Proxy touch is a skill in which a person can perceive the properties of something by using another object other than your hand. A professional fly-fisher named Rick Passek uses proxy touch to know when to catch fish through his rod. When the fish bites the hook, Passek is able to detect the specific type of fish he’s hooked and what the fish is about to do. His ability to do this, is from the characteristic pulls and vibrations at the rods handle caused by the fish’s actions. Although many people aren’t professional fly-fishers, we are able to use proxy touch in our daily life. We can use this skill through vibrations and textures of specific surfaces. For example, if you were to draw with a pencil but the surface was to change from gloss, standard, to cotton-weight paper, you would be able to detect the different textures. By detecting the textures of the paper by holding the pencil, you are able to apply the right amount of pressure to effectively use the pencil on each surface. Another example when you use proxy touch is when you are cooking. If you were to cook soup, when stirring with a spoon you would be able to determine if the soup was thick enough or if it were sticking to the pot. By using the cooking spoon, you can perceive the texture of the soup without touching it with your skin, allowing you to know when your food is ready. Proxy touch is used to perceive things which is why it is known that blind individuals use their cane tips to feel upcoming curbs or doorways. Overall, proxy touch is used by individuals for many different reasons which can be helpful in our daily lives.
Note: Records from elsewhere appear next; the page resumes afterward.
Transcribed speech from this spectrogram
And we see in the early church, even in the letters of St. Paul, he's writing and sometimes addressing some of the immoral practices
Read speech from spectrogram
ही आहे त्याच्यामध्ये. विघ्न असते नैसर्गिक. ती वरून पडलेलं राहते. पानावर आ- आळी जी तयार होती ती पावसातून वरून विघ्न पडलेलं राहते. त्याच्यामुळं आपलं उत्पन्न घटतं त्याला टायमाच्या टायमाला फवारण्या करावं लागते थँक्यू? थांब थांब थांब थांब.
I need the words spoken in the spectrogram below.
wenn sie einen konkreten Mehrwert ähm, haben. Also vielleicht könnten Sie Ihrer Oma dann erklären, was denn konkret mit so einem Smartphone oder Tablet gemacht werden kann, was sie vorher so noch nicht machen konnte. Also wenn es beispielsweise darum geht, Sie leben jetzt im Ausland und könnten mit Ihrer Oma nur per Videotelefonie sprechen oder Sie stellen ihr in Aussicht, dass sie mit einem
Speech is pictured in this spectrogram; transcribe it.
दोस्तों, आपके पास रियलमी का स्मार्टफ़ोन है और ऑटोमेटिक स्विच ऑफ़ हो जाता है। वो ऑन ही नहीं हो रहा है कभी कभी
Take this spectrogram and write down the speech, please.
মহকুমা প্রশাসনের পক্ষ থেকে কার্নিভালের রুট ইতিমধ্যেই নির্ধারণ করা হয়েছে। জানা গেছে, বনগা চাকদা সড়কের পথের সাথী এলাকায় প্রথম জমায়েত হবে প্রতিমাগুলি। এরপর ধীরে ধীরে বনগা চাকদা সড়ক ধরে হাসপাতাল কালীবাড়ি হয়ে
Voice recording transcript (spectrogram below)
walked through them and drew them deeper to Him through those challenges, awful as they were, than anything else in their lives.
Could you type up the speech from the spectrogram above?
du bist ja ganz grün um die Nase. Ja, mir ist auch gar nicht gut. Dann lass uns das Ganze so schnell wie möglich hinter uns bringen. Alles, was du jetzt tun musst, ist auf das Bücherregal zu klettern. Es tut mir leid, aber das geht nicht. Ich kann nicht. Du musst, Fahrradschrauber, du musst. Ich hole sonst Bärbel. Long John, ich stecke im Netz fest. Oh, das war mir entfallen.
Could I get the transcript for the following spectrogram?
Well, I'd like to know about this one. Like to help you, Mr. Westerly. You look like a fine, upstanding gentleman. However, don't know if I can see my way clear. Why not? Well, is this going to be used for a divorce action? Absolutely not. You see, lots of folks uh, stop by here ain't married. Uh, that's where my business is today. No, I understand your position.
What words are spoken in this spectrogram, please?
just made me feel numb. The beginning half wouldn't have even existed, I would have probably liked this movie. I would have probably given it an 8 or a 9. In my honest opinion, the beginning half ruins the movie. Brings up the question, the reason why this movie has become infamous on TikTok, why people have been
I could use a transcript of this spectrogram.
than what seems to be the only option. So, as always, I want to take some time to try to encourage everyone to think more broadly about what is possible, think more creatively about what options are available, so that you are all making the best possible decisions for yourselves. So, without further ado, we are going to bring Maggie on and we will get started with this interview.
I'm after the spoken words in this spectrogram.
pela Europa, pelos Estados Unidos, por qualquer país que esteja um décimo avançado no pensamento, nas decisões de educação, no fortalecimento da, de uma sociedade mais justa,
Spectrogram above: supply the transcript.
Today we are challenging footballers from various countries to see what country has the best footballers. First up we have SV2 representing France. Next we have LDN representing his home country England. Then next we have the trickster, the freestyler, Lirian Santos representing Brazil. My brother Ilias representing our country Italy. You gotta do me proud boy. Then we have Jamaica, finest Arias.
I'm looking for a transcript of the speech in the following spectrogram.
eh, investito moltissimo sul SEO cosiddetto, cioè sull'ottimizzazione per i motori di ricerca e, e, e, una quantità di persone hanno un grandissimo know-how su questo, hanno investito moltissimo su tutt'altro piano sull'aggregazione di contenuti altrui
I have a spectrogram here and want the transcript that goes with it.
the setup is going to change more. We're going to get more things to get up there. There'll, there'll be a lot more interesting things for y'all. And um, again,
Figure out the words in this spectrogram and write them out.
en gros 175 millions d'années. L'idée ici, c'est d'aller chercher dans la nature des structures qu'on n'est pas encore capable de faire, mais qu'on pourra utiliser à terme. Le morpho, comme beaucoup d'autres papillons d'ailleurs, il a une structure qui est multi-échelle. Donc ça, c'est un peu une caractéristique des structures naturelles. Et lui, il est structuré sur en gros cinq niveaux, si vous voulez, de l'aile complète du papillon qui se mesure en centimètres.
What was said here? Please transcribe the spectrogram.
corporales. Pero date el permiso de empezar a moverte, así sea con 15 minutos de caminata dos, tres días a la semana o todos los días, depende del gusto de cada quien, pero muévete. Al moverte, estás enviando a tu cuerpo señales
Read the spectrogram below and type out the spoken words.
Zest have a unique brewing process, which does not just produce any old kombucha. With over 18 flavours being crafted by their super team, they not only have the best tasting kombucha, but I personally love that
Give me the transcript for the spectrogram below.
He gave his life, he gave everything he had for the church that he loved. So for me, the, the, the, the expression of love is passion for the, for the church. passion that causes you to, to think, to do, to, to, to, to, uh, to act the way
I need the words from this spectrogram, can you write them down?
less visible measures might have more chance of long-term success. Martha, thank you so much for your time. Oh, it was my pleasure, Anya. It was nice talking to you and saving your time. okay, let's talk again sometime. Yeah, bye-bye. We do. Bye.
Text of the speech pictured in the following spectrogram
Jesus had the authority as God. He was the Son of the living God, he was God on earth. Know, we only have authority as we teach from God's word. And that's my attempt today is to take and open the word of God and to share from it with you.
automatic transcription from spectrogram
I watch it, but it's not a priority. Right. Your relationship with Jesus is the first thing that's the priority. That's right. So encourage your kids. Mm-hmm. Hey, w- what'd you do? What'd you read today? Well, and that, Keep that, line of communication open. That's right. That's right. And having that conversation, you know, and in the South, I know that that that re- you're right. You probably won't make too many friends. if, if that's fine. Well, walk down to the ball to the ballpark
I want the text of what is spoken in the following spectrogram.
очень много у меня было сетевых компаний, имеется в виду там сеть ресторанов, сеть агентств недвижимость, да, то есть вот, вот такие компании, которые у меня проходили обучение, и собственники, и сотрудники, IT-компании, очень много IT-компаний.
Rosenblum, L. D. (2011). See what I'm saying: the extraordinary powers of our five senses. W.W. Norton.